To stay current and adapt as technology changes, leaders must embrace new capabilities, become comfortable with new ideas, and support change and innovation. Anecdotally, it appears that technological implementation related to the web is generational, with younger consumers more willing to use new sites and services and older consumers less supportive. While social applications are changing this paradigm, web utilization still largely mirrors larger trends in cultural change, with younger generations accepting changes and approaches not fully supported or used by their elders. In Kevin Kelly’s conception of the future web, this generational gap has less space to exist due to the ubiquitous nature of screens, information sharing, and information flow; in Kelly’s projection, people will be ‘in’ the web, not ‘on’ it. This distinction is critical for leaders attempting to stay current – in today’s web environment, staying current requires active participation in the web environment and purposeful use of particular web tools. As the web transitions and begins to, in Kelly’s words, “surround us,” web use will become a more passive activity because consumers will no longer need to search out new sites and participate in new technologies. Instead, consumers will continuously receive information from a host of connected devices, interact with computers that can adapt to users’ needs, and work in a cloud-based environment where everything is shared.

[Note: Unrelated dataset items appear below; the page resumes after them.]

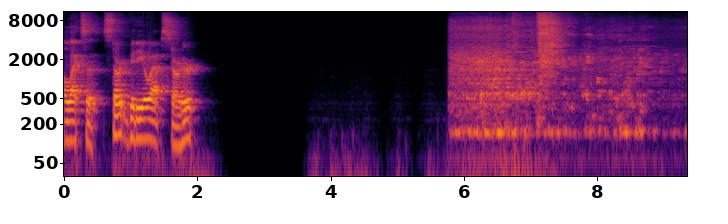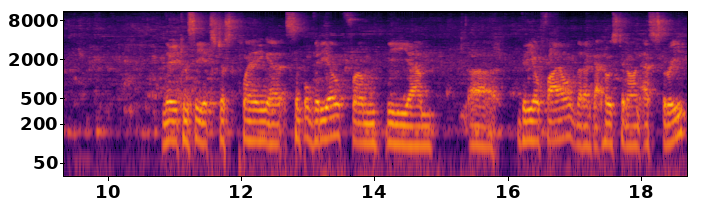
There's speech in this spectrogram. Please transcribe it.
Alexa, start Video App Starter. And there you can see it's just playing a simple video from the um, uh, video file that I've got hosted on S3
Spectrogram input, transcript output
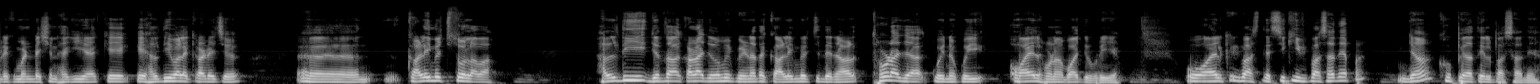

For leaders, the transition to a ubiquitous web suggests it will be more important to generally support change and innovation than it will be to actively search out and use specific technologies or resources. Instead of becoming familiar with and using every new and popular application, leaders will have to recognize technology and culture evolve at such a rapid pace that they are unable to learn and use all of the resources their employees do. In this type of environment, the best leaders will understand that leadership in a period of rapid change must be thematic, not technical. In other words, leaders who become bogged down in the minutiae of every new web tool will not be as effective as leaders who understand the web’s power at a strategic level and leverage that power through their employees’ use of tools. As the web becomes everywhere, leaders who recognize they themselves cannot be everywhere will be better able to manage in the dynamic, flowing new online world.
In today’s web environment, leaders stay current and adapt as technology changes by involving themselves with new technologies and incorporating those technologies into their professional and personal lives. As we transition to the ‘everywhere web’ and increase the type, size, and frequency of web interaction, this strategy will cease to be effective, and leaders will be better served by becoming cognizant of large-scale culture and web trends and then strategically managing employees who possess specific technical skills. While it seems counter-intuitive, the new web paradigm will force leaders to become less interested in specific programs and capabilities and more interested in large-scale trends. This will help leaders to succeed in a period of great change and great choice, and will ensure they remain supportive of new technologies without being overwhelmed by the ever-present nature of the new web.
Kelly, K. (2011, March 29). Web Expo 2.0 Keynote Address. Retrieved from http://www.web2expo.com/webexsf2011/public/schedule/detail/19292